───── Information shown ─────

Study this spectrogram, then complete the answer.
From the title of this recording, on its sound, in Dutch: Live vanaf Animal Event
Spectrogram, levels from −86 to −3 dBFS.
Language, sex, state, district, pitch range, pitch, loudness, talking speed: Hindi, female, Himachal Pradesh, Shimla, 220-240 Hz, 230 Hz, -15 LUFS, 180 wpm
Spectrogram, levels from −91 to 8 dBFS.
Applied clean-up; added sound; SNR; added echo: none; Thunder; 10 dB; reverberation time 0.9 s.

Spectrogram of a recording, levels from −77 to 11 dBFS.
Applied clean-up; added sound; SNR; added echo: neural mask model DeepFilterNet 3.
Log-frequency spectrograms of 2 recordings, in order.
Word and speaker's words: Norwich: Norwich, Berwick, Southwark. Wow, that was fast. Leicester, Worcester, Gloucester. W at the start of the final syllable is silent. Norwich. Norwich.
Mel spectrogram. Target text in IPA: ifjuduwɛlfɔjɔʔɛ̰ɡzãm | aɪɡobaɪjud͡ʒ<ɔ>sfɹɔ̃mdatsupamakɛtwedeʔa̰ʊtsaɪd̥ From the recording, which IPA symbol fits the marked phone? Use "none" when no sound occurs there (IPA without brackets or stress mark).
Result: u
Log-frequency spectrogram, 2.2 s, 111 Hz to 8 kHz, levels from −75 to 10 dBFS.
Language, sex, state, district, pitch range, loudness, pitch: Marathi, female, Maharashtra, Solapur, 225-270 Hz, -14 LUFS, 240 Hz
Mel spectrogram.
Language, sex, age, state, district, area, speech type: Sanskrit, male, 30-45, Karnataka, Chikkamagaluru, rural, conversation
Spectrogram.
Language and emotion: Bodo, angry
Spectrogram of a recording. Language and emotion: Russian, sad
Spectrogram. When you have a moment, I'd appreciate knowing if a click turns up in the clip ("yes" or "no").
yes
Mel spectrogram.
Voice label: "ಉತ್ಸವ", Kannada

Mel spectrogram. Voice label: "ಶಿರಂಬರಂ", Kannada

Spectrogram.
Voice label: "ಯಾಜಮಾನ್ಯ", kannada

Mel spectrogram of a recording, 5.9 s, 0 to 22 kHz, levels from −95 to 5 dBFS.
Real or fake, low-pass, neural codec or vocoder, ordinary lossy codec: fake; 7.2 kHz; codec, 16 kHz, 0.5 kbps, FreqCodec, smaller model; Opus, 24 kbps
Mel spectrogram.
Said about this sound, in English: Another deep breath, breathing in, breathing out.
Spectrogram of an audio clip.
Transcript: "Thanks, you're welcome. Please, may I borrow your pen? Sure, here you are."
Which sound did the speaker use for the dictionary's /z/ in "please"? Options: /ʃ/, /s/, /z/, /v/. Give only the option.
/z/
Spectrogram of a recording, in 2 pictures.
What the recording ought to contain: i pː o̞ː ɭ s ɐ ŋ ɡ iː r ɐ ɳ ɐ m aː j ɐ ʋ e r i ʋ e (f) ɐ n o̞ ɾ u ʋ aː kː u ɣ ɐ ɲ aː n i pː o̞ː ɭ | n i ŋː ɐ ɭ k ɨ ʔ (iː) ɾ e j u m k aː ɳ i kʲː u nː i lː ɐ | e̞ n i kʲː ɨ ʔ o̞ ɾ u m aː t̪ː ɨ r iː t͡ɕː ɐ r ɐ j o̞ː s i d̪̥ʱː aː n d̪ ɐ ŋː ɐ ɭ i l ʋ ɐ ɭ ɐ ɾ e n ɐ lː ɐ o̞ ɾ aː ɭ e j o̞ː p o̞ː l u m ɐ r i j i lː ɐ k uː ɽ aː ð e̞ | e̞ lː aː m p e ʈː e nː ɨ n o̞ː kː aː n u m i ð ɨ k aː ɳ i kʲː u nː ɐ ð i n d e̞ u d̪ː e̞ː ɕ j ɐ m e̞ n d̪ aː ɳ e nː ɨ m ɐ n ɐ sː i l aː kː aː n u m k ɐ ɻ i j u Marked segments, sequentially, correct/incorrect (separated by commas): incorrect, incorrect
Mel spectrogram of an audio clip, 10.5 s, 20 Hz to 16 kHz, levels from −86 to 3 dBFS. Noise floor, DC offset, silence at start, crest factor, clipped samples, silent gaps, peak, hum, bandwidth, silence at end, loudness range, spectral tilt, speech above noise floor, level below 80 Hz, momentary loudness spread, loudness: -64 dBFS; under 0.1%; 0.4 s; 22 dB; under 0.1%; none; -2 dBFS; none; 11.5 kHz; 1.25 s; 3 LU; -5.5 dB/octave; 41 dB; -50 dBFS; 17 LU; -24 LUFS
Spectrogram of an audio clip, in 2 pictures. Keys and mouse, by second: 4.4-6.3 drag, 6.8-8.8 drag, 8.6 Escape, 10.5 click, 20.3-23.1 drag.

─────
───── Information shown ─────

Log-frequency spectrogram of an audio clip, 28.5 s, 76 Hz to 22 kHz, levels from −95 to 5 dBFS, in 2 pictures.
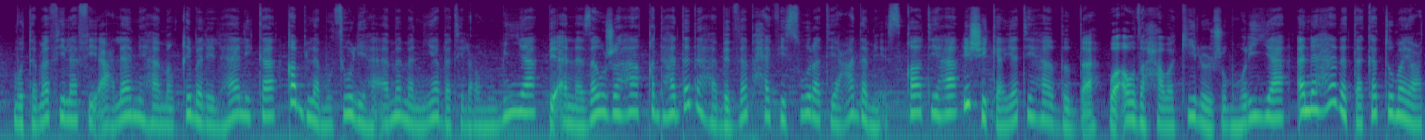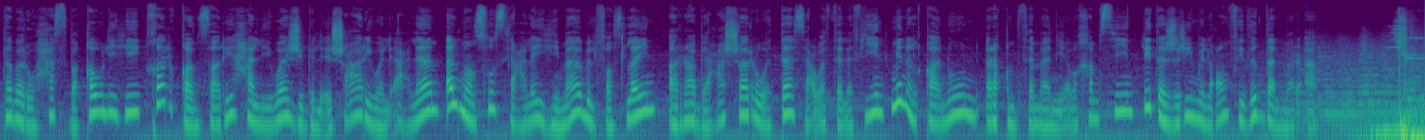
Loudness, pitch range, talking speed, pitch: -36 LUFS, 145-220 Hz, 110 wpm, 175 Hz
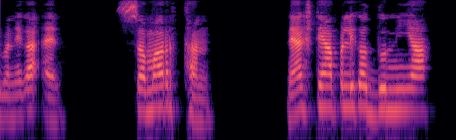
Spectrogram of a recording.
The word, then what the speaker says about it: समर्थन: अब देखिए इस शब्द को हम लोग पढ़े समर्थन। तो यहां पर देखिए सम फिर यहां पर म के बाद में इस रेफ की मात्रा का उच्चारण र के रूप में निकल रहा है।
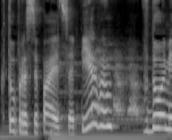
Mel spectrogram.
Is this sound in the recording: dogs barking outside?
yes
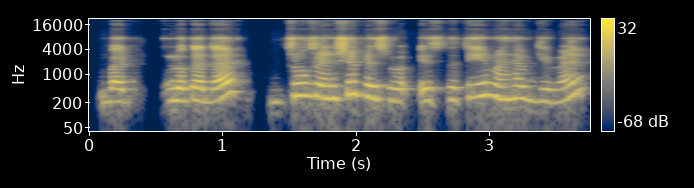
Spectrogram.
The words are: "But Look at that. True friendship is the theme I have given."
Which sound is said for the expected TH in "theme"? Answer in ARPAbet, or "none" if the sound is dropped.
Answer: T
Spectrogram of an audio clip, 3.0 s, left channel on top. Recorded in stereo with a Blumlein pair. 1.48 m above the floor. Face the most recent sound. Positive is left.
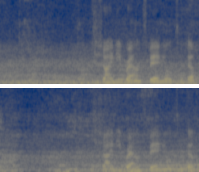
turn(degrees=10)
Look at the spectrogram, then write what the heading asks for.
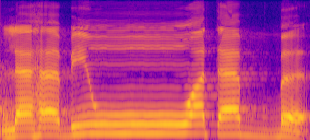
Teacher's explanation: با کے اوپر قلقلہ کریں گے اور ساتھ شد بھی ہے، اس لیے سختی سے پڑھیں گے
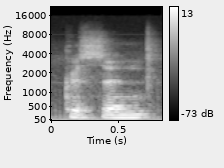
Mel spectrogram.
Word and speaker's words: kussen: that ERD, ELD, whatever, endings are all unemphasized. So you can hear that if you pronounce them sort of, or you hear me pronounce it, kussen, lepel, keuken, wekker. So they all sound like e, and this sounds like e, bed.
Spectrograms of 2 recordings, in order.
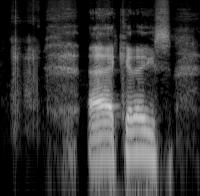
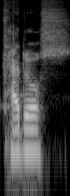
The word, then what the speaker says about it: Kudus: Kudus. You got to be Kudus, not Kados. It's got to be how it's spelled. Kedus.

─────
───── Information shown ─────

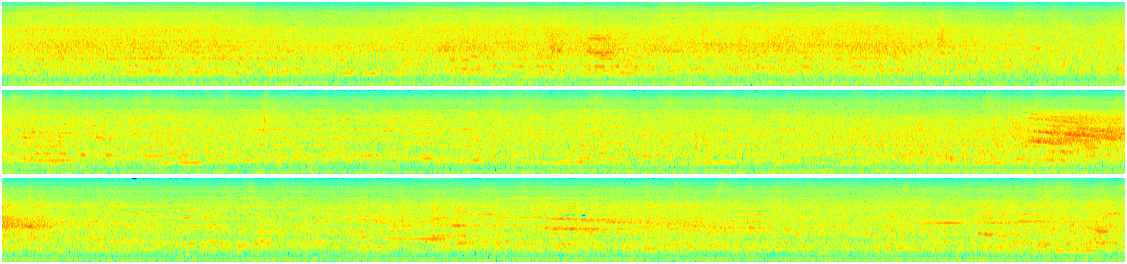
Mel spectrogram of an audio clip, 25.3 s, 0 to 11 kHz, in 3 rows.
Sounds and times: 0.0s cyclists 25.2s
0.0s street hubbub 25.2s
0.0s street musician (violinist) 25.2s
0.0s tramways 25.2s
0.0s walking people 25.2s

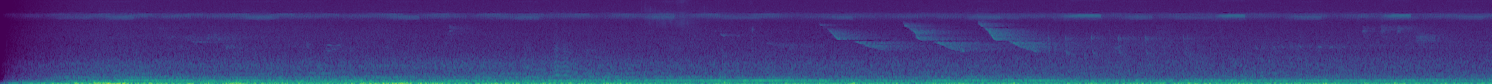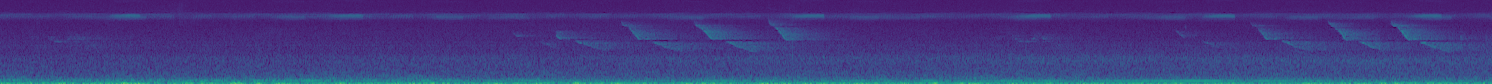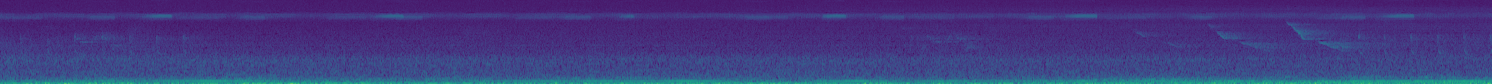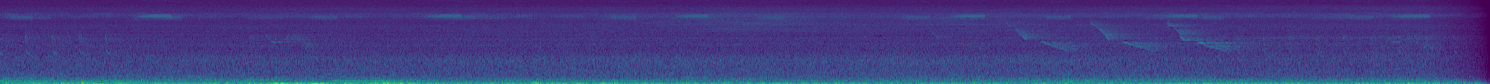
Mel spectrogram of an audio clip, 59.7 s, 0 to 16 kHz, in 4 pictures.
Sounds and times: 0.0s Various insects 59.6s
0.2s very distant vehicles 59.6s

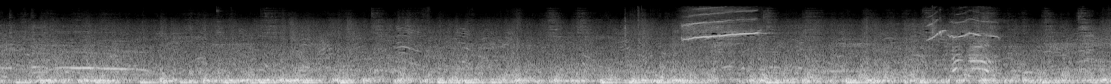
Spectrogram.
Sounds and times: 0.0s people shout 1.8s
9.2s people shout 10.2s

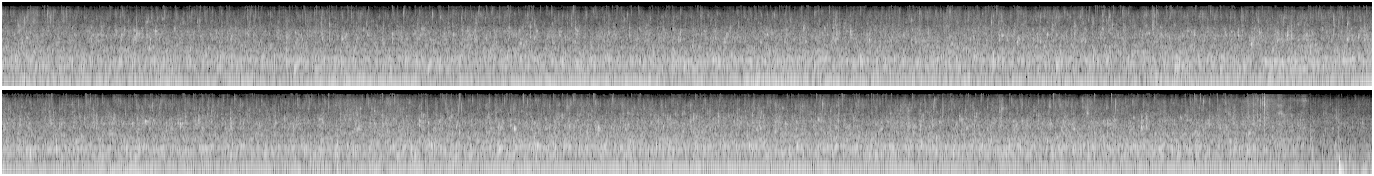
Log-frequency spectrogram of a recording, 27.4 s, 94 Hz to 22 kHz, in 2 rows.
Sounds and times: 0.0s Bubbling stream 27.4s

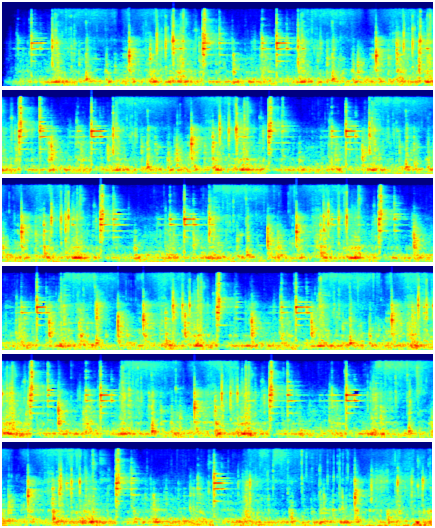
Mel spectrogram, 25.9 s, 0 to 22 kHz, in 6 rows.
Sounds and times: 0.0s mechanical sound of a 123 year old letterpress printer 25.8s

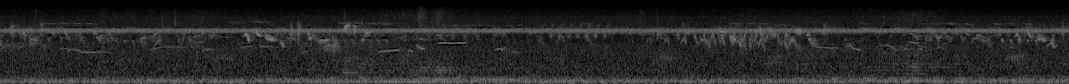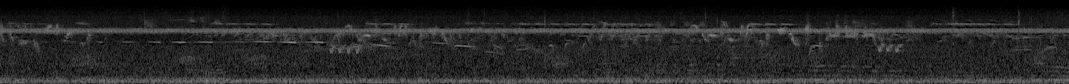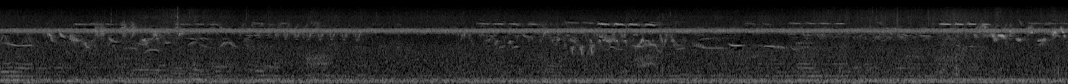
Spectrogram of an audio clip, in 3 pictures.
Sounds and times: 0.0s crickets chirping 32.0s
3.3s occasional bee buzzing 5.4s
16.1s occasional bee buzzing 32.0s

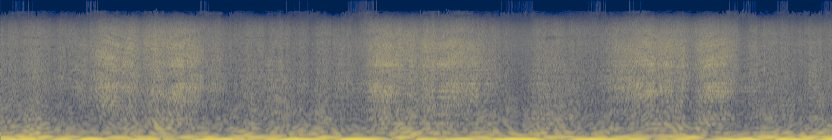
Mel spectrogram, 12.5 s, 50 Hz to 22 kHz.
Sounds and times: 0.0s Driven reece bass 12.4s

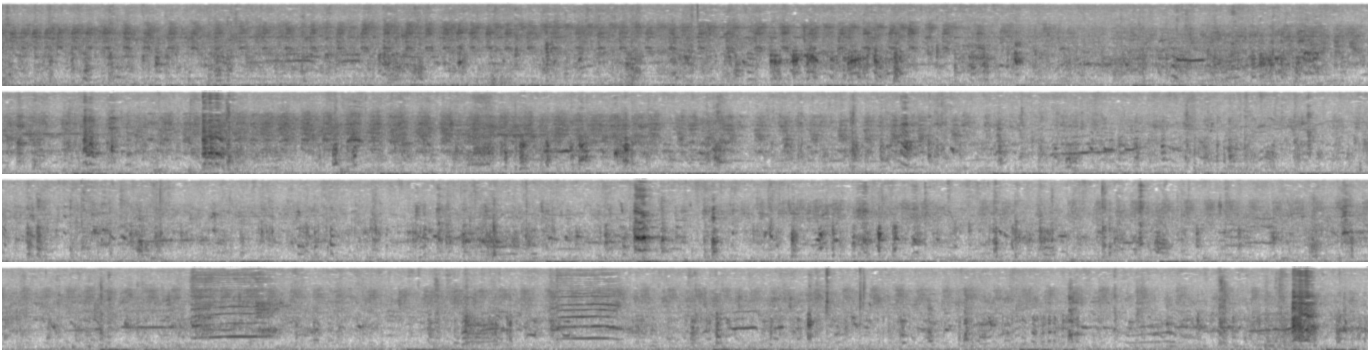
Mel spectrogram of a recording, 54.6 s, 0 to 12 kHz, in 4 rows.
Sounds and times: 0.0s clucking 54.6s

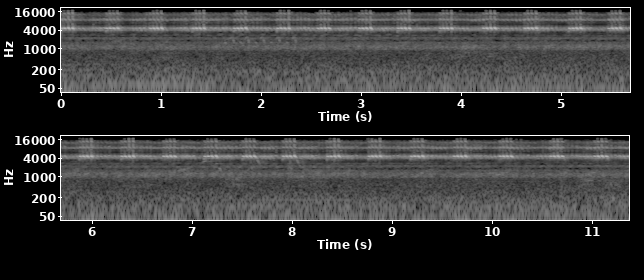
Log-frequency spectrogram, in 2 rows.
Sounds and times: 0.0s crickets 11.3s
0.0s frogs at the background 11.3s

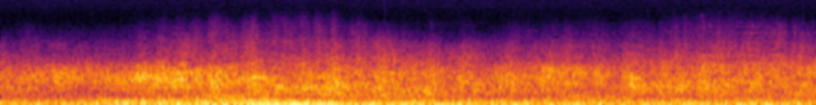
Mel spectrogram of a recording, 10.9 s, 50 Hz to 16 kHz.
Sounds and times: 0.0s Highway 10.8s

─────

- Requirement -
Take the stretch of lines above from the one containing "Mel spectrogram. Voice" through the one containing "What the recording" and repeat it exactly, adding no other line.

- Output below -
Mel spectrogram. Voice label: "ಶಿರಂಬರಂ", Kannada

Spectrogram.
Voice label: "ಯಾಜಮಾನ್ಯ", kannada

Mel spectrogram of a recording, 5.9 s, 0 to 22 kHz, levels from −95 to 5 dBFS.
Real or fake, low-pass, neural codec or vocoder, ordinary lossy codec: fake; 7.2 kHz; codec, 16 kHz, 0.5 kbps, FreqCodec, smaller model; Opus, 24 kbps
Mel spectrogram.
Said about this sound, in English: Another deep breath, breathing in, breathing out.
Spectrogram of an audio clip.
Transcript: "Thanks, you're welcome. Please, may I borrow your pen? Sure, here you are."
Which sound did the speaker use for the dictionary's /z/ in "please"? Options: /ʃ/, /s/, /z/, /v/. Give only the option.
/z/
Spectrogram of a recording, in 2 pictures.
What the recording ought to contain: i pː o̞ː ɭ s ɐ ŋ ɡ iː r ɐ ɳ ɐ m aː j ɐ ʋ e r i ʋ e (f) ɐ n o̞ ɾ u ʋ aː kː u ɣ ɐ ɲ aː n i pː o̞ː ɭ | n i ŋː ɐ ɭ k ɨ ʔ (iː) ɾ e j u m k aː ɳ i kʲː u nː i lː ɐ | e̞ n i kʲː ɨ ʔ o̞ ɾ u m aː t̪ː ɨ r iː t͡ɕː ɐ r ɐ j o̞ː s i d̪̥ʱː aː n d̪ ɐ ŋː ɐ ɭ i l ʋ ɐ ɭ ɐ ɾ e n ɐ lː ɐ o̞ ɾ aː ɭ e j o̞ː p o̞ː l u m ɐ r i j i lː ɐ k uː ɽ aː ð e̞ | e̞ lː aː m p e ʈː e nː ɨ n o̞ː kː aː n u m i ð ɨ k aː ɳ i kʲː u nː ɐ ð i n d e̞ u d̪ː e̞ː ɕ j ɐ m e̞ n d̪ aː ɳ e nː ɨ m ɐ n ɐ sː i l aː kː aː n u m k ɐ ɻ i j u Marked segments, sequentially, correct/incorrect (separated by commas): incorrect, incorrect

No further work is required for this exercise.